Hackers Breach North Carolina’s RHCC; Over 60,000 Patients Suffer Data Loss
Table of Contents
- By Steven
- Nov 28, 2023
Robeson Health Care Corporation (RHCC) is a healthcare network serving North Carolina residents. They offer behavioral, dental, general, and outreach services in nine locations across six counties. RHCC also hosts several rehabilitation and health programs aimed at improving and encouraging healthy lifestyles. In February, RHCC experienced malware within its network, resulting in the loss of 60k patient records.
How Did the Attack Occur?
RHCC’s Notice of Security Event indicates it was a malware attack—but this may have been a symptom of a more significant event. They say the unauthorized party gained access to their systems but do not reference how the attacker made this possible. There are also no indicators of employee or human error causing the breach; that means the attackers might have brutalized their way into the system or snuck in via an unknown vulnerability.
What Information Was Viewed or Stolen?
Specifics about the stolen information are unclear. According to RHCC’s website notice, there is no indication that the malware accessed their electronic medical records. However, it could have accessed patient data not stored within that secure area. The notice suggests the attackers may have stolen patients’ medical records such as names, addresses, Social Security numbers, birthdays, patient ID numbers, Medicare/Medicaid numbers, prescription and treatment information, health insurance information, and treating physicians’ information. The information likely differs between individuals; what does not differ is the need to take protective action to safeguard your data.
How Did Robeson Health Care Corporation Admit to the Breach?

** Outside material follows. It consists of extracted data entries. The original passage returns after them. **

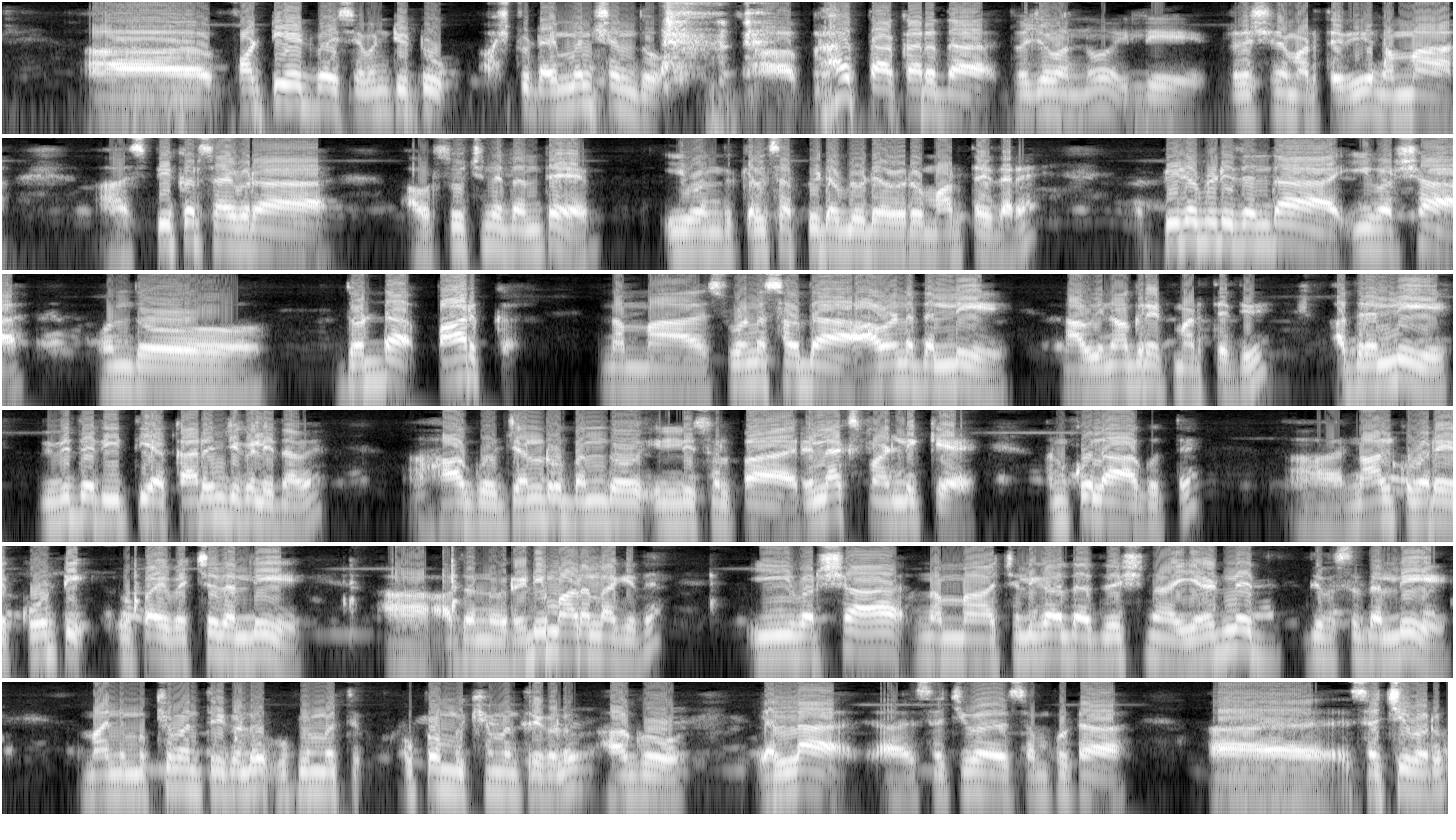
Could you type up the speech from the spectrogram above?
forty eight by seventy two ಅಷ್ಟು ಡೈಮೆನ್ಷನ್ದು ಬೃಹತ್ ಆಕಾರದ ಧ್ವಜವನ್ನು ಇಲ್ಲಿ ಪ್ರದರ್ಶನ ಮಾಡ್ತಾ ಇದೀವಿ ನಮ್ಮ ಸ್ಪೀಕರ್ ಸಾಹೇಬರ ಅವ್ರ ಸೂಚನೆದಂತೆ ಈ ಒಂದು ಕೆಲಸ ಪಿ ಡಬ್ಲ್ಯೂ ಡಿ ಅವರು ಮಾಡ್ತಾ ಇದ್ದಾರೆ. ಪಿ ಡಬ್ಲ್ಯೂ ಡಿದಿಂದ ಈ ವರ್ಷ ಒಂದು ದೊಡ್ಡ ಪಾರ್ಕ್ ನಮ್ಮ ಸುವರ್ಣಸೌಧ ಆವರಣದಲ್ಲಿ ನಾವು ಇನಾಗ್ರೇಟ್ ಮಾಡ್ತಾ ಇದ್ವಿ ಅದರಲ್ಲಿ ವಿವಿಧ ರೀತಿಯ ಕಾರಂಜಿಗಳಿದಾವೆ. ಹಾಗೂ ಜನರು ಬಂದು ಇಲ್ಲಿ ಸ್ವಲ್ಪ ರಿಲ್ಯಾಕ್ಸ್ ಮಾಡಲಿಕ್ಕೆ ಅನುಕೂಲ ಆಗುತ್ತೆ. ನಾಲ್ಕೂವರೆ ಕೋಟಿ ರೂಪಾಯಿ ವೆಚ್ಚದಲ್ಲಿ ಅದನ್ನು ರೆಡಿ ಮಾಡಲಾಗಿದೆ. ಈ ವರ್ಷ ನಮ್ಮ ಚಳಿಗಾಲದ ಅಧಿವೇಶನ ಎರಡನೇ ದಿವಸದಲ್ಲಿ ಮಾನ್ಯ ಮುಖ್ಯಮಂತ್ರಿಗಳು ಉಪ ಮುಖ್ಯಮಂತ್ರಿಗಳು ಹಾಗೂ ಎಲ್ಲ ಸಚಿವ ಸಂಪುಟ ಸಚಿವರು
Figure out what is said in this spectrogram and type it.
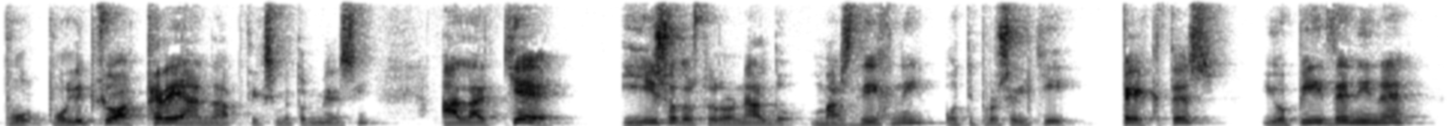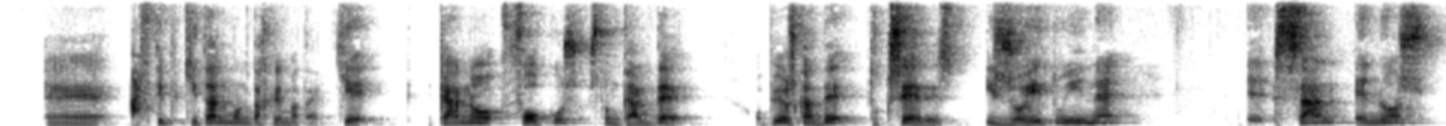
πο- πολύ πιο ακραία ανάπτυξη με τον Μέση. Αλλά και η είσοδος του Ρονάλντο μας δείχνει ότι προσελκύει παίκτες οι οποίοι δεν είναι ε, αυτοί που κοιτάνε μόνο τα χρήματα. Και κάνω focus στον Καντέ. Ο οποίος Καντέ, το ξέρεις, η ζωή του είναι ε, σαν ενός ε,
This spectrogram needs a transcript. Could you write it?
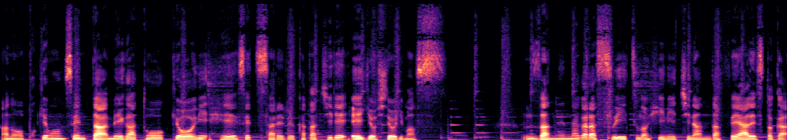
あの、ポケモンセンターメガ東京に併設される形で営業しております。残念ながらスイーツの日にちなんだフェアですとか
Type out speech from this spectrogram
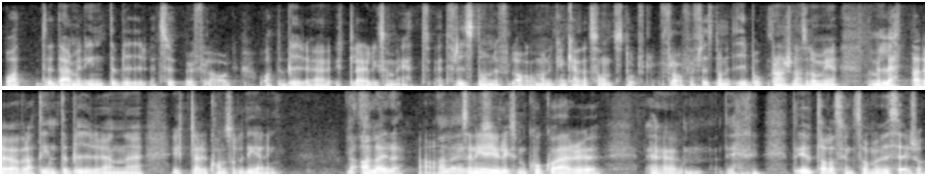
och att det därmed inte blir ett superförlag. Och att det blir eh, ytterligare liksom ett, ett fristående förlag, om man nu kan kalla ett sånt stort förlag för fristående i bokbranschen. Alltså de är, de är lättade över att det inte blir en uh, ytterligare konsolidering. Ja, alla är det. Ja. Alla är Sen det. är ju liksom KKR Eh, det, det uttalas inte så, men vi säger så.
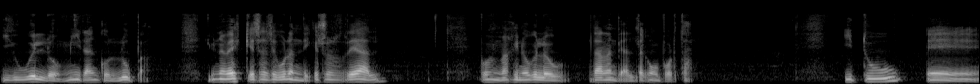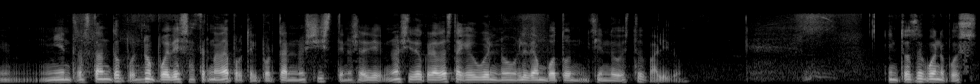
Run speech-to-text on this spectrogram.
y Google lo miran con lupa y una vez que se aseguran de que eso es real, pues me imagino que lo darán de alta como portal. Y tú, eh, mientras tanto, pues no puedes hacer nada porque el portal no existe, no, no ha sido creado hasta que Google no le da un botón diciendo esto es válido. Entonces, bueno, pues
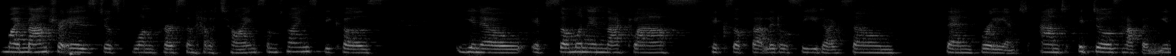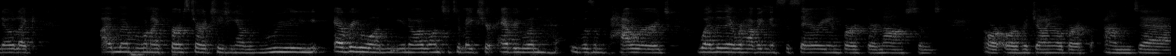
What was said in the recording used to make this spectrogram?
my mantra is just one person at a time sometimes because you know if someone in that class picks up that little seed i've sown then brilliant. And it does happen you know like I remember when I first started teaching, I was really everyone, you know, I wanted to make sure everyone was empowered, whether they were having a cesarean birth or not, and or, or vaginal birth, and uh,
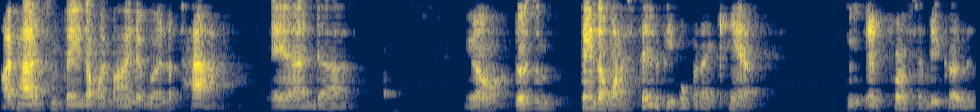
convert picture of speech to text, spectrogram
I've had some things on my mind that were in the past, and uh, you know, there's some things I want to say to people, but I can't in person because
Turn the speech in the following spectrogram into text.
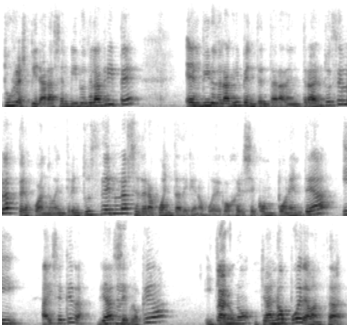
tú respirarás el virus de la gripe, el virus de la gripe intentará entrar en tus células, pero cuando entre en tus células se dará cuenta de que no puede cogerse componente A y ahí se queda, ya se bloquea y ya, no, ya no puede avanzar.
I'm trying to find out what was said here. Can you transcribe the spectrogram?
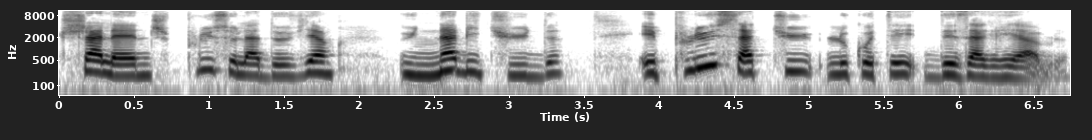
challenge, plus cela devient une habitude et plus ça tue le côté désagréable.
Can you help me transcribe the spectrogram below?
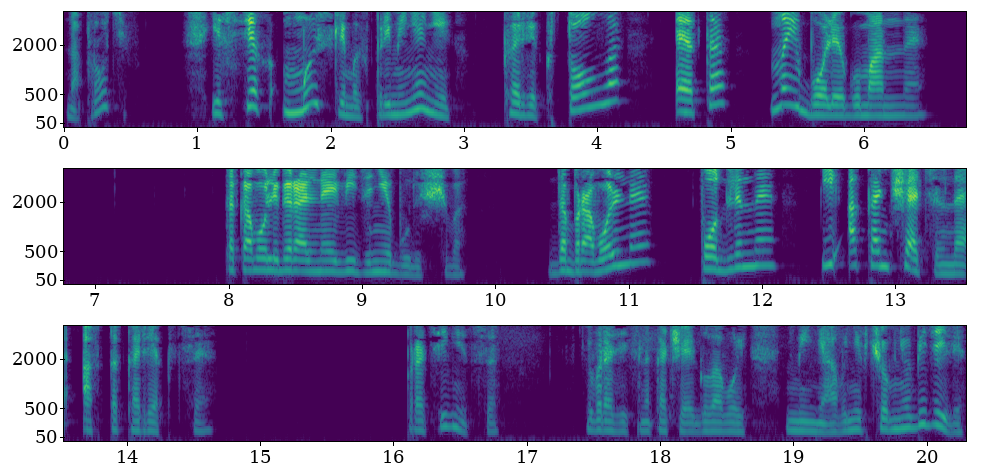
Напротив, из всех мыслимых применений корректолла это наиболее гуманное. Таково либеральное видение будущего. Добровольная, подлинная и окончательная автокоррекция. Противница, выразительно качая головой, «Меня вы ни в чем не убедили»,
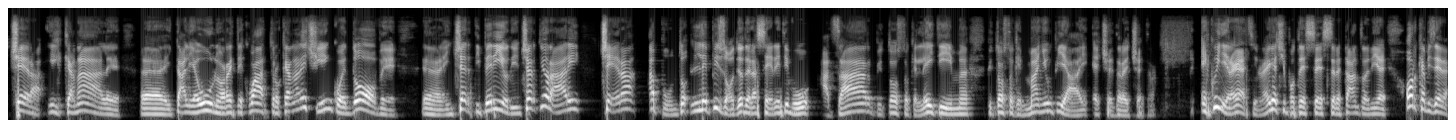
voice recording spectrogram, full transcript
C'era il canale eh, Italia 1, Rete 4, Canale 5, dove eh, in certi periodi, in certi orari, c'era appunto l'episodio della serie TV Azar, piuttosto che l'A-Team, piuttosto che Magnum PI, eccetera, eccetera. E quindi, ragazzi, non è che ci potesse essere tanto da dire, orca miseria,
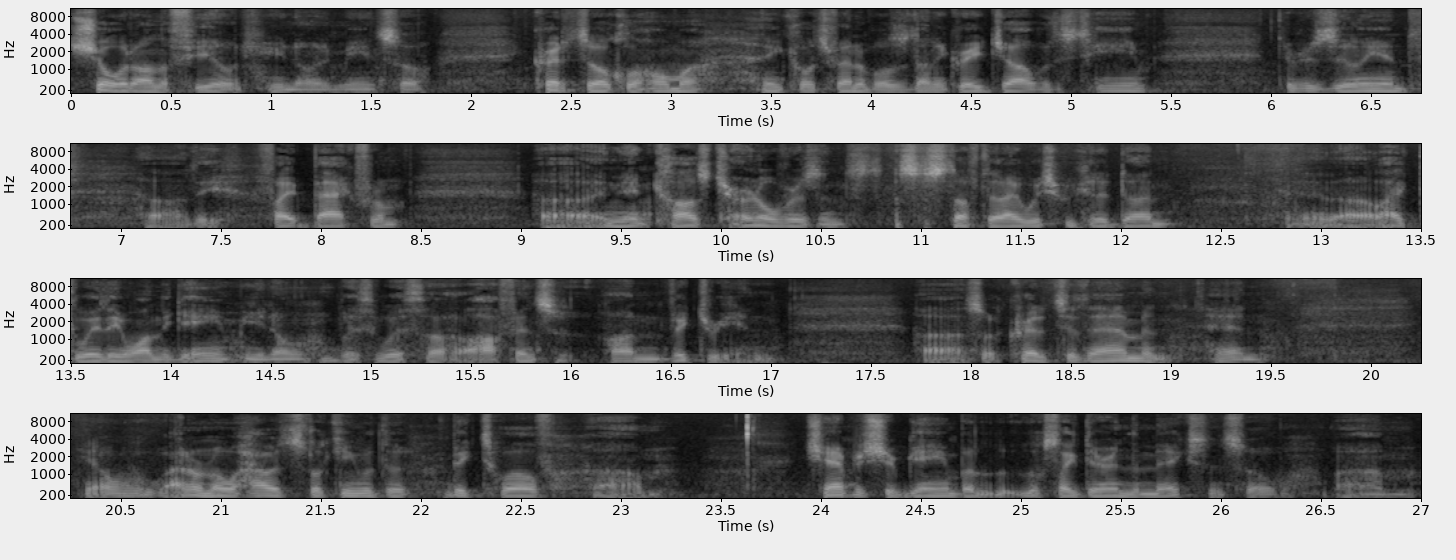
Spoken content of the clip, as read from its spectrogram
show it on the field. You know what I mean? So, credit to Oklahoma. I think Coach Venables has done a great job with his team. They're resilient. Uh, they fight back from uh, and cause turnovers and stuff that I wish we could have done. And I like the way they won the game. You know, with with uh, offense on victory, and uh, so credit to them. And and you know, I don't know how it's looking with the Big 12. Um, championship game, but looks like they're in the mix. And so, um,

The unauthorized party purportedly gained access to the RHCC systems between February 17th and 21st, 2023. On the 21st, officials presumably discovered the malware and took immediate action. They opened and conducted an investigation that concluded around March 31st and began notifying parties a month later. After completing a full system review, officials are resending impact notices.
What Will Become of the Stolen Information?
According to the breach filing on the Maine Attorney General’s website, the event may impact an estimated 62,627 records. How the assailants plan to use the data is unclear, especially since there is nothing public about the malware symptoms officials faced within the system. If the event was ransomware, RHCC may have been forced to answer demands, for example. However, limited information makes it impossible to say how the assailants may use the data in the future. Despite the uncertainties, how the owner responds to the event partially dictates what happens to the stolen information.
What Should Affected Parties Do in the Aftermath of the Breach?
The breach happened in February, with some parties only being notified now. That means nearly ten months of the data being in the hands of cybercriminals. Regardless of whether you haven’t experienced or seen suspicious activity within your accounts, because the data is “out there,” the criminals could use it at any time—even years later. It may be too late to secure your data (that would have needed to happen in January), but there’s hope. Those with exposed data can still mitigate damages caused by misusing their credentials.
Watch your accounts closely for strange or suspicious activity; enable multi-factor authentication permissions everywhere; sign up for activity alerts and confirmation texts; and invest in monitoring services. Monitors can tell you the moment actors use your data—allowing you to stop, and sometimes revert, the criminal’s actions.